Section 703.140(b)(4) allows you to exempt your aggregate interest in jewelry that is for primarily personal, family, or household use of the debtor or a dependent. The exemption amount is $1,525.
Please note that this amount does not apply to each item of jewelry, but is aggregate, meaning this is the total amount you can exempt in all of your jewelry.
Section 703.140(b)(5) is often called the "wildcard" exemption. This exemption permits you to exempt any type of property that you have an interest in, in the amount of $1,350 plus any unused amount of the (b)(1) residence or burial plot exemption. Thus, if you do not use the residence or burial plot exemptions, you can exempt $26,925 worth of property.
Tools of the Trade
Section 703.140(b)(6) provides for an exemption in your aggregate interest (meaning total, not per item) in any implements, professional books, or tools of the trade or of a dependent. The exemption amount is $7,625. For example, this may include electrician's tools if you are an electrician.
Sections 703.140(b)(7) and (8) allow you to exempt your interest in life insurance. Section (b)(7) allows you to exempt an unmatured life insurance policy, other than credit. Section (b)(8) protects up to $13,675 in your aggregate interest in an accrued dividend or interest under, or loan value of, any unmatured life insurance contract owned by the debtor, under which the insured is the debtor, or an individual of whom the debtor is a dependent.
Section 703.140(b)(9) permits exemption of professional prescribed health aids of the debtor or a dependent. This exemption is in an unlimited amount.
Right to Receive Certain Payments
Section 703.140(b)(10)(A)-(D) protects the debtor's interest in social security benefits, unemployment compensation, local public assistance benefits, veteran's benefits, disability benefits, illness benefits, unemployment benefits, and alimony or support maintenance to the extent reasonably necessary to support the debtor and any dependent. This exemption is in an unlimited amount.
Section 703.140(b)(10(E) allows exemption of payments under a stock bonus, pension, profit-sharing, annuity, or similar plan or contract on account of illness, disability, death, age, or length of service, to the extent reasonably necessary for support of the debtor and any dependent. For example, this may be a 401(k). This exemption is in an unlimited amount. Please note that there are several exceptions to this exemption, which you should read carefully.
Section 703.140(b)(11) allows you to exempt property that you can trace to any of the following: (A) an award under a crime victim's reparation law (unlimited), (B) payment on account of wrongful death of whom you were a dependent, to the extent reasonably necessary for support of debt and any dependent, (C) payment under a life insurance contract that insured the life of an individual of whom you were a dependent, to the extent reasonably necessary to support the debtor and dependents, (D) payment not to exceed $25,575 on account of personal bodily injury, not including pain and suffering or compensation for actual pecuniary loss of the debtor of whom the debtor is a dependent, and (E) payment in compensation for loss of future earnings of the debtor or an individual whom the debtor was a dependent, to the extent reasonably necessary to support the debtor and dependents.
This article is for informational purposes only and not for the purpose of providing legal advice.

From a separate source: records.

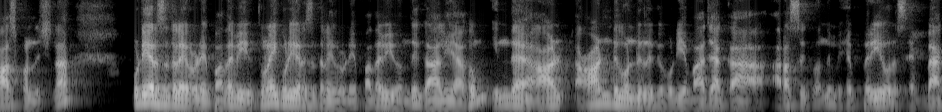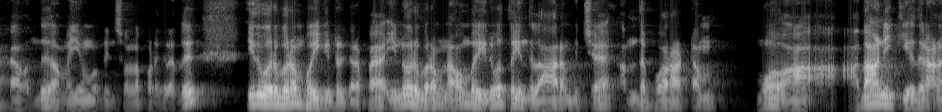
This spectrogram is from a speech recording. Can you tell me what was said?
பாஸ் பண்ணுச்சுன்னா குடியரசுத் தலைவருடைய பதவி துணை குடியரசுத் தலைவருடைய பதவி வந்து காலியாகும். இந்த ஆண்டு கொண்டு இருக்கக்கூடிய பாஜக அரசுக்கு வந்து மிகப்பெரிய ஒரு செட்பேக்காக வந்து அமையும் அப்படின்னு சொல்லப்படுகிறது. இது ஒரு புறம் போய்கிட்டு இருக்கிறப்ப இன்னொரு புறம் நவம்பர் இருபத்தைந்தில் ஆரம்பிச்ச அந்த போராட்டம் மோ அதானிக்கு எதிரான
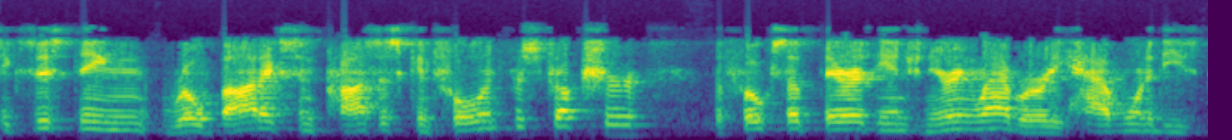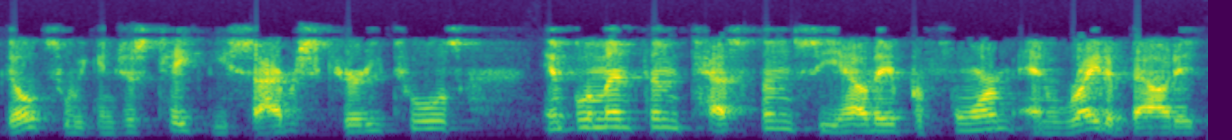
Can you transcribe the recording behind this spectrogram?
existing robotics and process control infrastructure. The folks up there at the engineering lab already have one of these built, so we can just take these cybersecurity tools, implement them, test them, see how they perform, and write about it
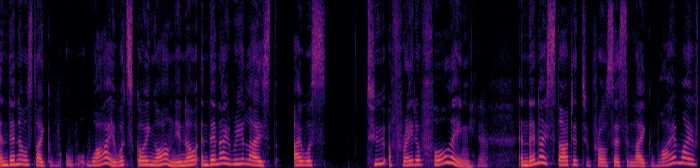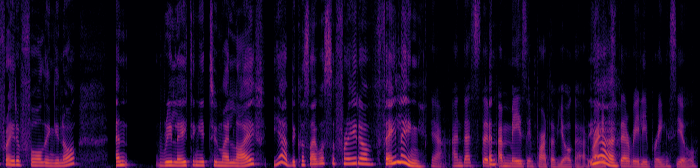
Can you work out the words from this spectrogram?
And then i was like "W- w- why? What's going on? You know? And then i realized i was too afraid of falling. Yeah. and then i started to process and like why am i afraid of falling? You know? And relating it to my life yeah because i was afraid of failing Yeah. And that's the And- amazing part of yoga, right? Yeah. That really brings you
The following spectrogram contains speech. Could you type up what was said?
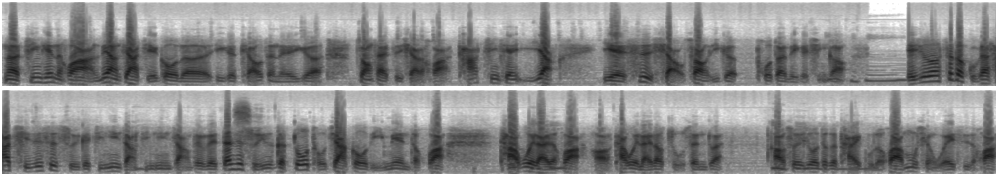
那今天的话量价结构的一个调整的一个状态之下的话，它今天一样也是小创一个破断的一个新高，也就是说这个股票它其实是属于一个金金涨金金涨，对不对？但是属于一个多头架构里面的话，它未来的话，好，它会来到主升段。好，所以说这个台股的话，目前为止的话，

You should contact your attorney to obtain advice with respect to any particular issue or problem. Use of and access to this article does not create an attorney-client relationship between the author of this article and the user or browser.
Updated March 2017 by Carron Nicks